In a presentation given by the St Lawrence Seaway Management Corp. in London this week, VP Camille Trepanier explained their six-point plan for the future enhancement of the seaway and its potential growth as an international trading route to the USA and Canada.

Held at the Insurance Hall, London, the presentation brought together shipping and insurance companies in an effort to increase awareness of the plans for the seaway of the various management companies . The six seaway enhancements covered;

1.     ISO Certification – Aimed at increasing the quality of the service provided by the seaway corporations.

2.     Opening the Seaway Earlier – Informing users when it is going to be opened at an earlier date and also aiming to open the seaway at earlier dates (the seaway corporations informed the users on 22 August 2000 that the seaway would be open for the 2001 trading on 23 March 2001).

3.     Deepening the Draught – Without the use of dredging in the short term they are looking at the feasibility of extending the draught from 26’3” to 26’6”. In the long-term they are looking at extending this to 27’ although this will require rock excavation and dredging.

4.     New Technology – In particular the introduction of AIS by spring 2001.

5.     Website Development – In a bid to harmonise all the players within the seaway they are looking at developing a single website which will carry both basic and up-to-the-minute information from regulations to weather forecasts.

6.     Improving Commercial Navigation – Improving the performance of locks, channels, damns, harbours etc.

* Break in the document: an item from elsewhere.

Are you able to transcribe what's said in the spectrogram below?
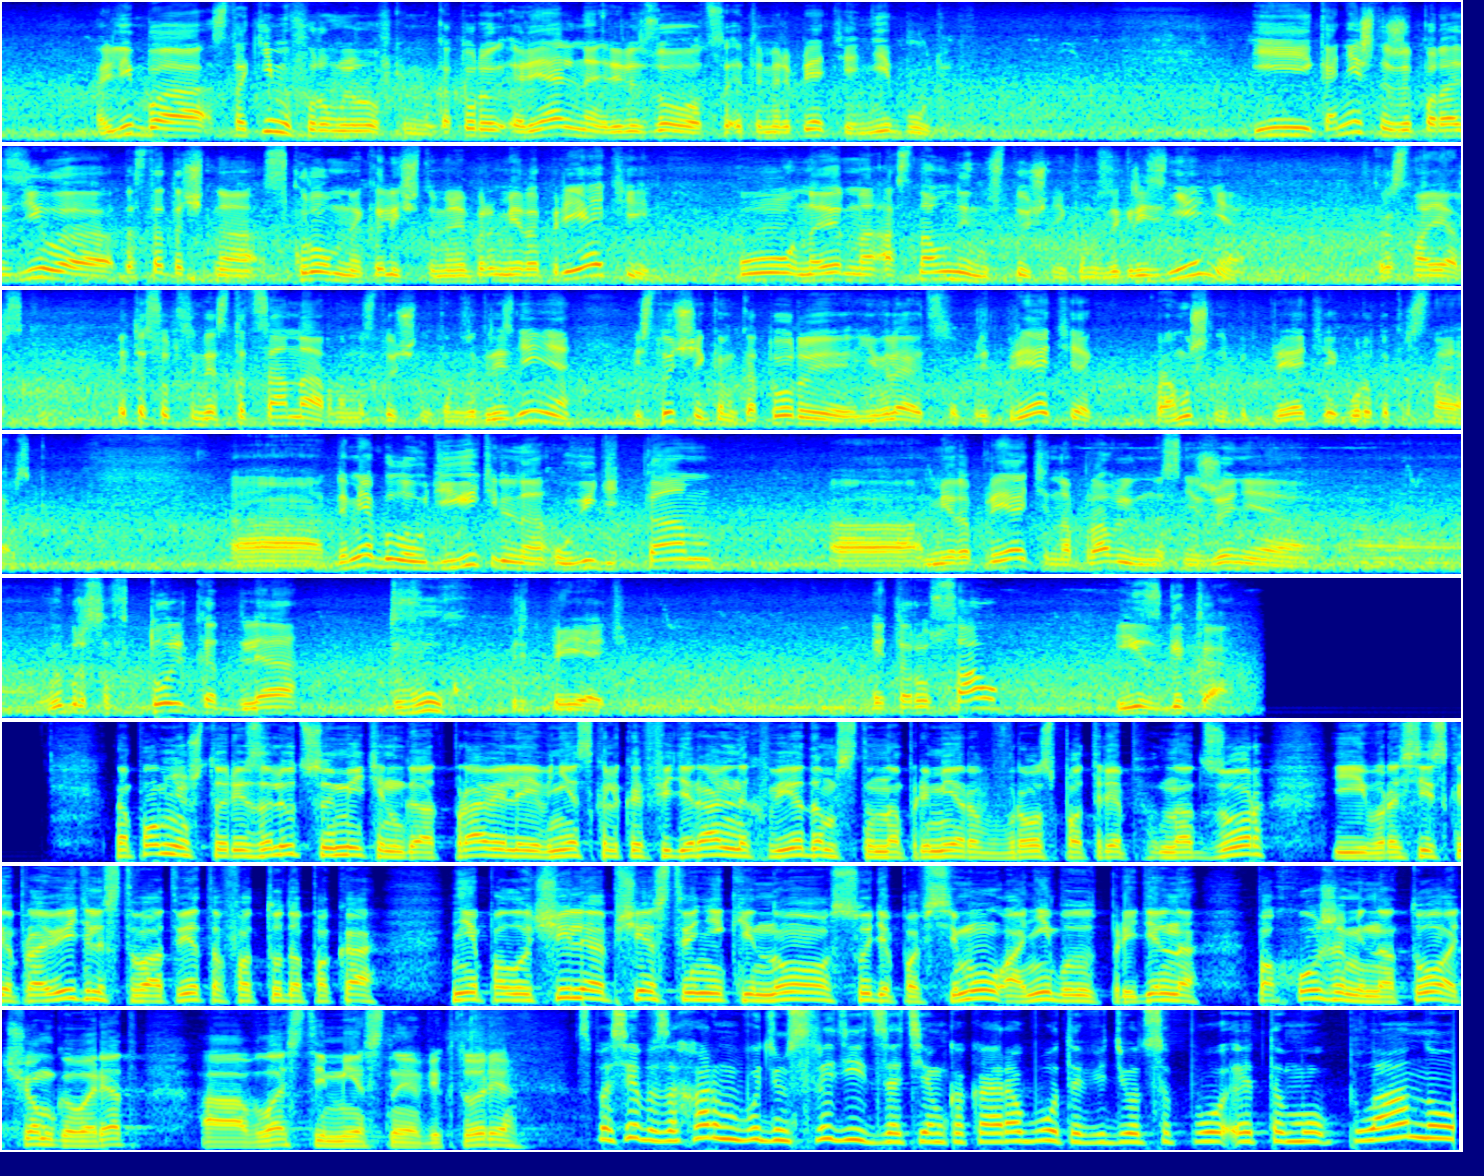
либо с такими формулировками, которые реально реализовываться это мероприятие не будет. И, конечно же, поразило достаточно скромное количество мероприятий, по, наверное, основным источникам загрязнения в Красноярске, это, собственно говоря, стационарным источником загрязнения, источником, которые являются предприятия, промышленные предприятия города Красноярска. А, для меня было удивительно увидеть там а, мероприятия, направленные на снижение а, выбросов только для двух предприятий. Это «Русал» и СГК. Напомню, что резолюцию митинга отправили в несколько федеральных ведомств, например, в Роспотребнадзор и в российское правительство. Ответов оттуда пока не получили общественники, но, судя по всему, они будут предельно похожими на то, о чем говорят а, власти местные. Виктория. Спасибо, Захар. Мы будем следить за тем, какая работа ведется по этому плану.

Although the proposals appear to be focused upon improving the through flow of the seaway there were a number of questions that were left unanswered. In particular, technical proof that the draught depth can be extended and the subsequent liability questions. Also, the implementation of AIS at present appears to be a well in advance of the IMO requirements and indeed well in advance of the finalised package developed by the IMO. No doubt there are further problems associated with these plans and it will be interesting to observe exactly how they will be implemented.